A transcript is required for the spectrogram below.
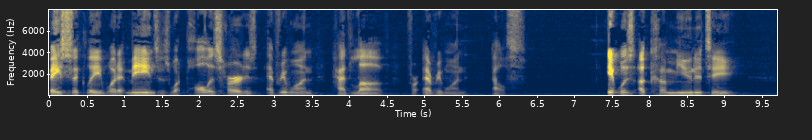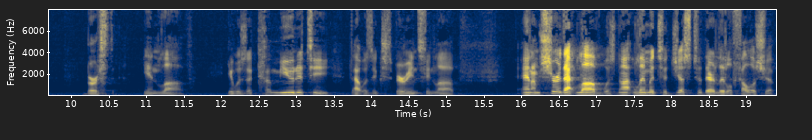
Basically, what it means is what Paul has heard is everyone had love for everyone else. It was a community birthed in love. It was a community that was experiencing love. And I'm sure that love was not limited just to their little fellowship,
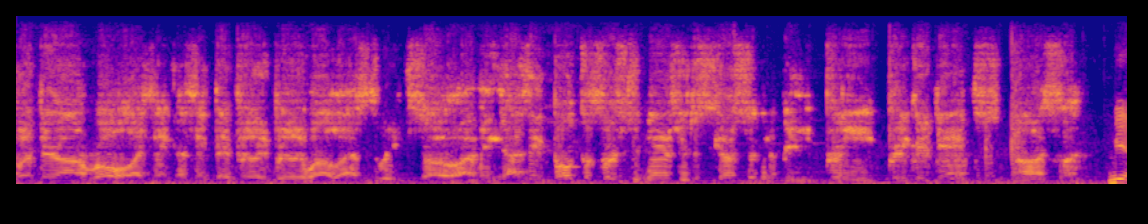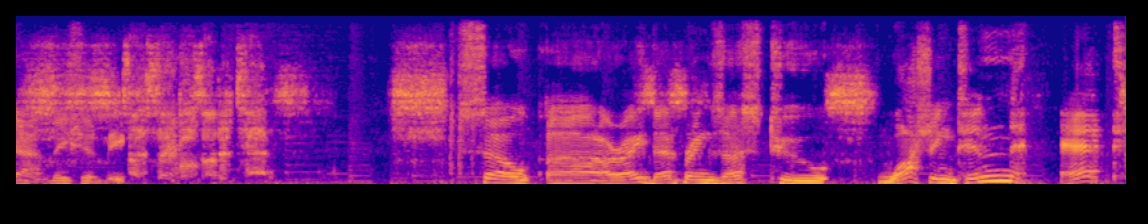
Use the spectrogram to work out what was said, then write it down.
but they're on a roll. I think. I think they played really well last week. So I mean, I think both the first two games we discussed are going to be pretty pretty good games. Honestly, yeah, they should be. I'd say both under ten. So uh, all right, that brings us to Washington at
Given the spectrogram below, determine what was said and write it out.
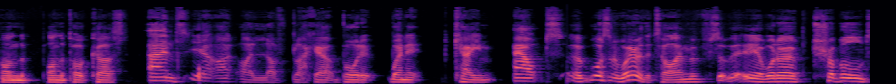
on the on the podcast. And yeah, I, I loved Blackout. Bought it when it came out. I wasn't aware at the time of sort of, you know what a troubled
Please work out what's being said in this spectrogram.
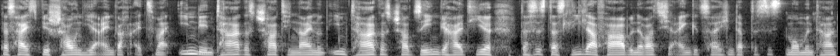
Das heißt, wir schauen hier einfach jetzt mal in den Tageschart hinein und im Tageschart sehen wir halt hier, das ist das lilafarbene, was ich eingezeichnet habe. Das ist momentan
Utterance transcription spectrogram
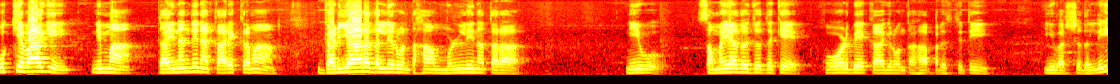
ಮುಖ್ಯವಾಗಿ ನಿಮ್ಮ ದೈನಂದಿನ ಕಾರ್ಯಕ್ರಮ ಗಡಿಯಾರದಲ್ಲಿರುವಂತಹ ಮುಳ್ಳಿನ ಥರ ನೀವು ಸಮಯದ ಜೊತೆಗೆ ಓಡಬೇಕಾಗಿರುವಂತಹ ಪರಿಸ್ಥಿತಿ ಈ ವರ್ಷದಲ್ಲಿ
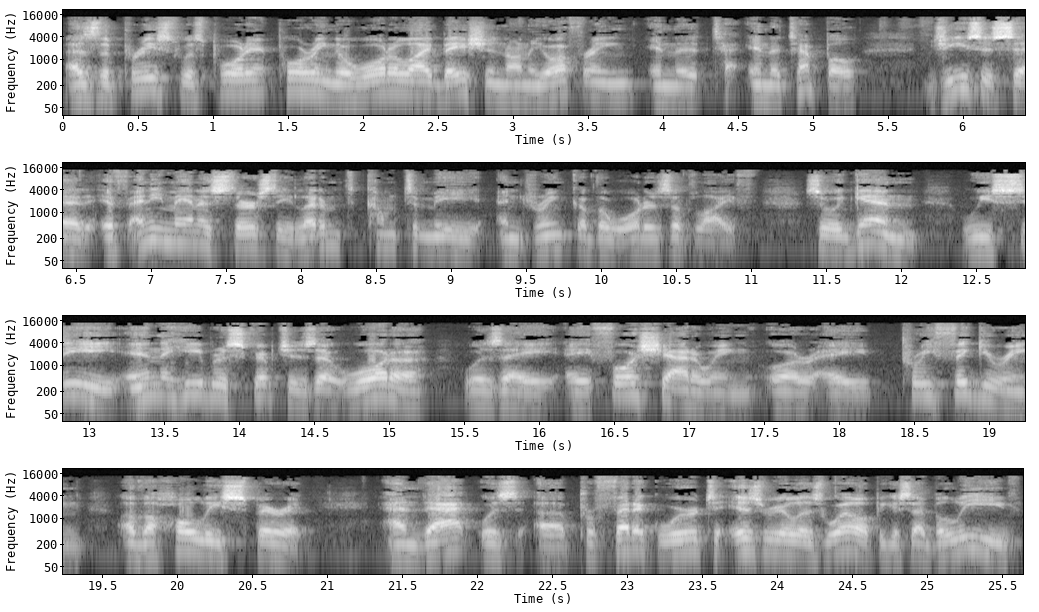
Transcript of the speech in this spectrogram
as the priest was pouring, pouring the water libation on the offering in the, te- in the temple, Jesus said, If any man is thirsty, let him come to me and drink of the waters of life. So again, we see in the Hebrew scriptures that water was a, a foreshadowing or a prefiguring of the Holy Spirit. And that was a prophetic word to Israel as well, because I believe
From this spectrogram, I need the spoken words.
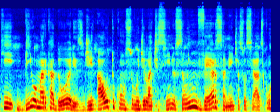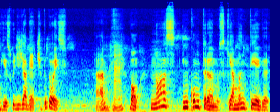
que biomarcadores de alto consumo de laticínios são inversamente associados com risco de diabetes tipo 2. Tá? Uhum. Bom, nós encontramos que a manteiga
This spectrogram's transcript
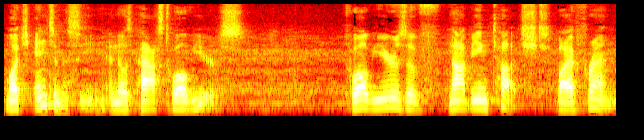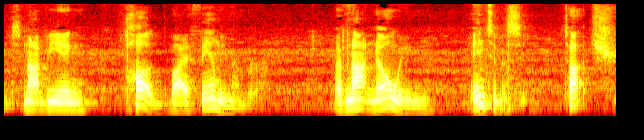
much intimacy in those past 12 years. 12 years of not being touched by a friend, not being hugged by a family member, of not knowing intimacy, touch.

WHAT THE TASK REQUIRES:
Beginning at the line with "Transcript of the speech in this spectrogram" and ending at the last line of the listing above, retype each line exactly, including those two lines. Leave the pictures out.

ANSWER TO THIS TASK:
Transcript of the speech in this spectrogram
as the priest was pouring, pouring the water libation on the offering in the, te- in the temple, Jesus said, If any man is thirsty, let him come to me and drink of the waters of life. So again, we see in the Hebrew scriptures that water was a, a foreshadowing or a prefiguring of the Holy Spirit. And that was a prophetic word to Israel as well, because I believe
From this spectrogram, I need the spoken words.
que biomarcadores de alto consumo de laticínios são inversamente associados com risco de diabetes tipo 2. Tá? Uhum. Bom, nós encontramos que a manteiga
This spectrogram's transcript
much intimacy in those past 12 years. 12 years of not being touched by a friend, not being hugged by a family member, of not knowing intimacy, touch.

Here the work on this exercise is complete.